Rahul was a lot of fun to write at first. As he became his own man and not just an offshoot of my thoughts, it became quite painful to write. I didn’t want him to go through what he did nor end up responding as he does (trying not to spoiler!)
What was your motivation for writing this play?
It started as a way to get to the bottom of two strongly contrasting feelings towards this country I’d had in my life. The more I got into it, the more I wanted to find an entertaining way to discuss what I saw as the knottier questions of the day, through a lens that reflected my own struggles.
What does it mean to be British these days?
For me, it means being here, being engaged with those around you and living with the best of intentions. I don’t really think active citizenship can be much more than that without tipping into uncomfortable places. More broadly, research tells you that we’re a remarkably tolerant, mostly socially liberal society that is nervous, a little scared about the future and more often than not misinformed but with what I see as its heart in the right place.
Is opening up audiences’ perspectives one of your objectives as a writer? Is that something we can expect from all of your work – a willingness to make a change in society?
I’d say that whilst it’s not my focus, I’d like to open up perspectives if I can – it won’t always be possible with everything I write and it of course depends on who your audience is but it is undeniably something that attracts me to a topic. True Brits definitely began as a frustrated “I want people to understand these feelings!” play. In terms of society and what I do, I always try to tack towards the hopeful. My belief is that in these often miserable times, if our artists can’t give us the drive to do better, who else do we look to? People know the world is awful, personally I don’t feel like they need to pay me to tell them that.
How would you define the ultimate message of this play, what do you believe audiences will take from it?
I wouldn’t want to force a reaction, and the ending is designed so as to be open to your own interpretations but for myself I would say that integration and the identity issues surrounding can be a colossal struggle but it is ultimately a noble one worth sticking out, especially in Britain where despite everything we actually handle it relatively well. The world’s going to become more fused, not less so. The more confident we and those who come after us are at dealing and melding with other people, the better.
Your play is being performed at the VAULT Festival after being shown at last year’s Edinburgh festival. As a writer, how do you know when your play is finished? Have you ever felt you wanted to add or change anything after you’ve seen it performed?
When you’re just fiddling with stuff and you think you’ve mostly nailed what it is you set out to do, it’s done. If some big unspecific feeling of dread still prevails, stick it in a drawer for another couple of weeks. With True Brits I knew it was done when I noticed the difference in how people reading the latest draft received it. There are a couple of things I might change from the Edinburgh run, but I am fundamentally happy with it. That said, post-Edinburgh, I’m absolutely convinced the best way to make sure a play is up to scratch is to write it, put it on 20 odd times, watch every single performance and then re-write it…

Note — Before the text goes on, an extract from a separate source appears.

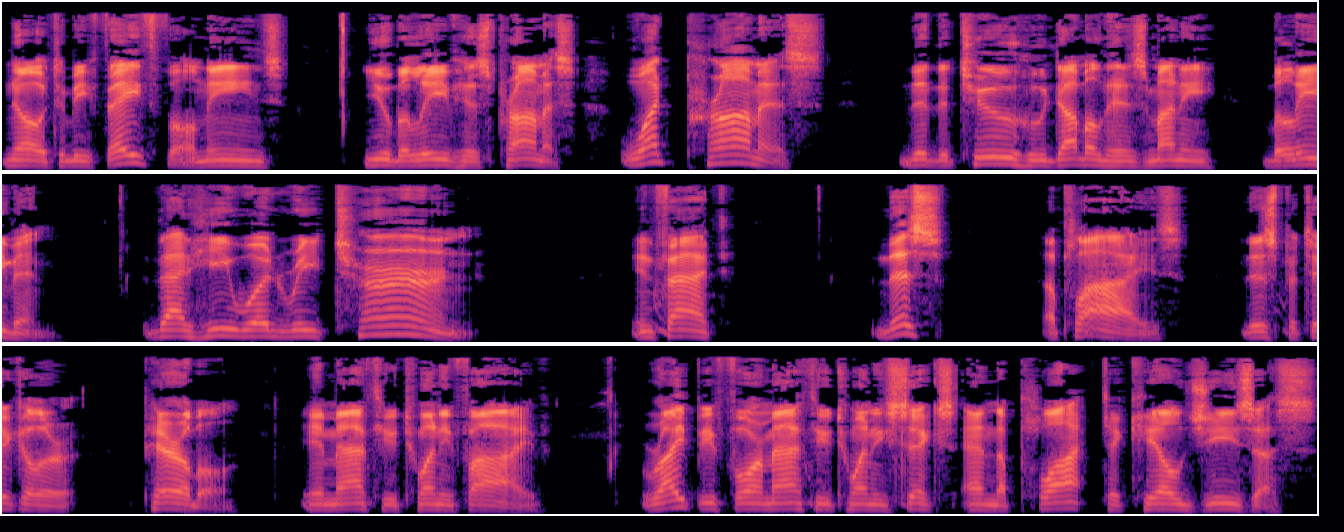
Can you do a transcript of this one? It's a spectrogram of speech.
No, to be faithful means you believe His promise. What promise did the two who doubled his money believe in? That he would return. In fact, this applies, this particular parable in Matthew 25, right before Matthew 26 and the plot to kill Jesus.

What is your next project?
I’m just finishing up a short for BBC iPlayer that’ll start shooting next week and I’m on this year’s C4 Screenwriting Programme so will be developing a pilot through them. My next play will be something I’m developing for Theatre503 as part of my 503Five attachment. It’s going to a little different from my usual stuff but also a change to stretch myself as a theatre writer which I’m always grateful for.
Interview by Sofia Moura.
True Brits will be showing at this year’s Vault Festival until Sunday 22nd February 2015. For more information on the production, visit here…